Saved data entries
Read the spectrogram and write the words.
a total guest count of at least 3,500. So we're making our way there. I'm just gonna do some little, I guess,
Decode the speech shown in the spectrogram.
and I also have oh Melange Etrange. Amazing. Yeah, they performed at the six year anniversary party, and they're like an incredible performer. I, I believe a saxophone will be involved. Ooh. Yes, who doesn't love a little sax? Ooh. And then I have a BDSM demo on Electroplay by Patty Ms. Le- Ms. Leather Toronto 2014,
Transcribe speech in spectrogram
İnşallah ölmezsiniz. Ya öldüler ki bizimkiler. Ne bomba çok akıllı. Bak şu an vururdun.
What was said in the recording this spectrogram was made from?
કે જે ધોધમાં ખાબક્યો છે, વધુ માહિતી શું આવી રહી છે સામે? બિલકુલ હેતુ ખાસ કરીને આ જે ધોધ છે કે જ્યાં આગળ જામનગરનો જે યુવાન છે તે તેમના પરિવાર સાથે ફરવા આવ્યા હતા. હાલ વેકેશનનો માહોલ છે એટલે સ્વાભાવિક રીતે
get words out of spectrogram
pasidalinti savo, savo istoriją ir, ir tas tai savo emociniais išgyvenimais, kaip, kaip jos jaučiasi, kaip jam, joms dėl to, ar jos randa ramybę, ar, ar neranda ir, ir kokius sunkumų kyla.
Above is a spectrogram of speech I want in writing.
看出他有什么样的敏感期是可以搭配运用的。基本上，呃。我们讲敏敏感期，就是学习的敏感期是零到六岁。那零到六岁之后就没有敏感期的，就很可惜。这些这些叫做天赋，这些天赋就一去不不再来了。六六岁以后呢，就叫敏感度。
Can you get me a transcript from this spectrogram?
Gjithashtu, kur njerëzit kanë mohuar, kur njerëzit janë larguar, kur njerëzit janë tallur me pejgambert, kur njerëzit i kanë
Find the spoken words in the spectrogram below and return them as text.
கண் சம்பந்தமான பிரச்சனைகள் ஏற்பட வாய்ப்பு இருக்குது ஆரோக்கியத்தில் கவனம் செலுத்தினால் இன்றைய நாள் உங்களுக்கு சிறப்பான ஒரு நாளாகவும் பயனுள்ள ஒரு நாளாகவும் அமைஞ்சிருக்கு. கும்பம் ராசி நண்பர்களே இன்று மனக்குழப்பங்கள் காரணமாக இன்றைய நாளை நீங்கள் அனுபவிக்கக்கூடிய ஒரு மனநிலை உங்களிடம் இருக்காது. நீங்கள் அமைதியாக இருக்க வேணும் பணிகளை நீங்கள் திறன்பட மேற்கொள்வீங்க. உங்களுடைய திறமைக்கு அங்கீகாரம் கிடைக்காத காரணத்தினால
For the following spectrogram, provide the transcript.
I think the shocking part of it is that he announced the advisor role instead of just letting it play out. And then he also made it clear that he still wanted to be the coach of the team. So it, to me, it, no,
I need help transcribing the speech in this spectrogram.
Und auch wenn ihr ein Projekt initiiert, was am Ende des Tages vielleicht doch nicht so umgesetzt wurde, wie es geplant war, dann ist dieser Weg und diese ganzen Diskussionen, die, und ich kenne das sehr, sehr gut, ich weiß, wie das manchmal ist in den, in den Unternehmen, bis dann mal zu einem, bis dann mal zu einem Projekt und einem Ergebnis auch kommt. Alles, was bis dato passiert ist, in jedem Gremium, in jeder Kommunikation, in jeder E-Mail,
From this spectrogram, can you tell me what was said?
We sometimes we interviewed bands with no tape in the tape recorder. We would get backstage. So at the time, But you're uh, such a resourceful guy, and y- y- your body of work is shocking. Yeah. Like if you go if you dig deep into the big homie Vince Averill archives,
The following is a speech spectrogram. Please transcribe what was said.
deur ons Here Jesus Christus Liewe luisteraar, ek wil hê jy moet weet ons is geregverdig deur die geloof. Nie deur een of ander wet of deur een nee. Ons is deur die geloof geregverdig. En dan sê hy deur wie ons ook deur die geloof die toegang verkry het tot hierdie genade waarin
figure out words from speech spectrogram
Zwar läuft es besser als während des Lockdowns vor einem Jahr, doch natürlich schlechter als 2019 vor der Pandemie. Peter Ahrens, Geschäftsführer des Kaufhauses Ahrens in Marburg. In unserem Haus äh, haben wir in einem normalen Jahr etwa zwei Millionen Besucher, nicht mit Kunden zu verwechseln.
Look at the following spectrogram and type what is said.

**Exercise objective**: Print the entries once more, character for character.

**Result for this exercise**:
Read the spectrogram and write the words.
a total guest count of at least 3,500. So we're making our way there. I'm just gonna do some little, I guess,
Decode the speech shown in the spectrogram.
and I also have oh Melange Etrange. Amazing. Yeah, they performed at the six year anniversary party, and they're like an incredible performer. I, I believe a saxophone will be involved. Ooh. Yes, who doesn't love a little sax? Ooh. And then I have a BDSM demo on Electroplay by Patty Ms. Le- Ms. Leather Toronto 2014,
Transcribe speech in spectrogram
İnşallah ölmezsiniz. Ya öldüler ki bizimkiler. Ne bomba çok akıllı. Bak şu an vururdun.
What was said in the recording this spectrogram was made from?
કે જે ધોધમાં ખાબક્યો છે, વધુ માહિતી શું આવી રહી છે સામે? બિલકુલ હેતુ ખાસ કરીને આ જે ધોધ છે કે જ્યાં આગળ જામનગરનો જે યુવાન છે તે તેમના પરિવાર સાથે ફરવા આવ્યા હતા. હાલ વેકેશનનો માહોલ છે એટલે સ્વાભાવિક રીતે
get words out of spectrogram
pasidalinti savo, savo istoriją ir, ir tas tai savo emociniais išgyvenimais, kaip, kaip jos jaučiasi, kaip jam, joms dėl to, ar jos randa ramybę, ar, ar neranda ir, ir kokius sunkumų kyla.
Above is a spectrogram of speech I want in writing.
看出他有什么样的敏感期是可以搭配运用的。基本上，呃。我们讲敏敏感期，就是学习的敏感期是零到六岁。那零到六岁之后就没有敏感期的，就很可惜。这些这些叫做天赋，这些天赋就一去不不再来了。六六岁以后呢，就叫敏感度。
Can you get me a transcript from this spectrogram?
Gjithashtu, kur njerëzit kanë mohuar, kur njerëzit janë larguar, kur njerëzit janë tallur me pejgambert, kur njerëzit i kanë
Find the spoken words in the spectrogram below and return them as text.
கண் சம்பந்தமான பிரச்சனைகள் ஏற்பட வாய்ப்பு இருக்குது ஆரோக்கியத்தில் கவனம் செலுத்தினால் இன்றைய நாள் உங்களுக்கு சிறப்பான ஒரு நாளாகவும் பயனுள்ள ஒரு நாளாகவும் அமைஞ்சிருக்கு. கும்பம் ராசி நண்பர்களே இன்று மனக்குழப்பங்கள் காரணமாக இன்றைய நாளை நீங்கள் அனுபவிக்கக்கூடிய ஒரு மனநிலை உங்களிடம் இருக்காது. நீங்கள் அமைதியாக இருக்க வேணும் பணிகளை நீங்கள் திறன்பட மேற்கொள்வீங்க. உங்களுடைய திறமைக்கு அங்கீகாரம் கிடைக்காத காரணத்தினால
For the following spectrogram, provide the transcript.
I think the shocking part of it is that he announced the advisor role instead of just letting it play out. And then he also made it clear that he still wanted to be the coach of the team. So it, to me, it, no,
I need help transcribing the speech in this spectrogram.
Und auch wenn ihr ein Projekt initiiert, was am Ende des Tages vielleicht doch nicht so umgesetzt wurde, wie es geplant war, dann ist dieser Weg und diese ganzen Diskussionen, die, und ich kenne das sehr, sehr gut, ich weiß, wie das manchmal ist in den, in den Unternehmen, bis dann mal zu einem, bis dann mal zu einem Projekt und einem Ergebnis auch kommt. Alles, was bis dato passiert ist, in jedem Gremium, in jeder Kommunikation, in jeder E-Mail,
From this spectrogram, can you tell me what was said?
We sometimes we interviewed bands with no tape in the tape recorder. We would get backstage. So at the time, But you're uh, such a resourceful guy, and y- y- your body of work is shocking. Yeah. Like if you go if you dig deep into the big homie Vince Averill archives,
The following is a speech spectrogram. Please transcribe what was said.
deur ons Here Jesus Christus Liewe luisteraar, ek wil hê jy moet weet ons is geregverdig deur die geloof. Nie deur een of ander wet of deur een nee. Ons is deur die geloof geregverdig. En dan sê hy deur wie ons ook deur die geloof die toegang verkry het tot hierdie genade waarin
figure out words from speech spectrogram
Zwar läuft es besser als während des Lockdowns vor einem Jahr, doch natürlich schlechter als 2019 vor der Pandemie. Peter Ahrens, Geschäftsführer des Kaufhauses Ahrens in Marburg. In unserem Haus äh, haben wir in einem normalen Jahr etwa zwei Millionen Besucher, nicht mit Kunden zu verwechseln.
Look at the following spectrogram and type what is said.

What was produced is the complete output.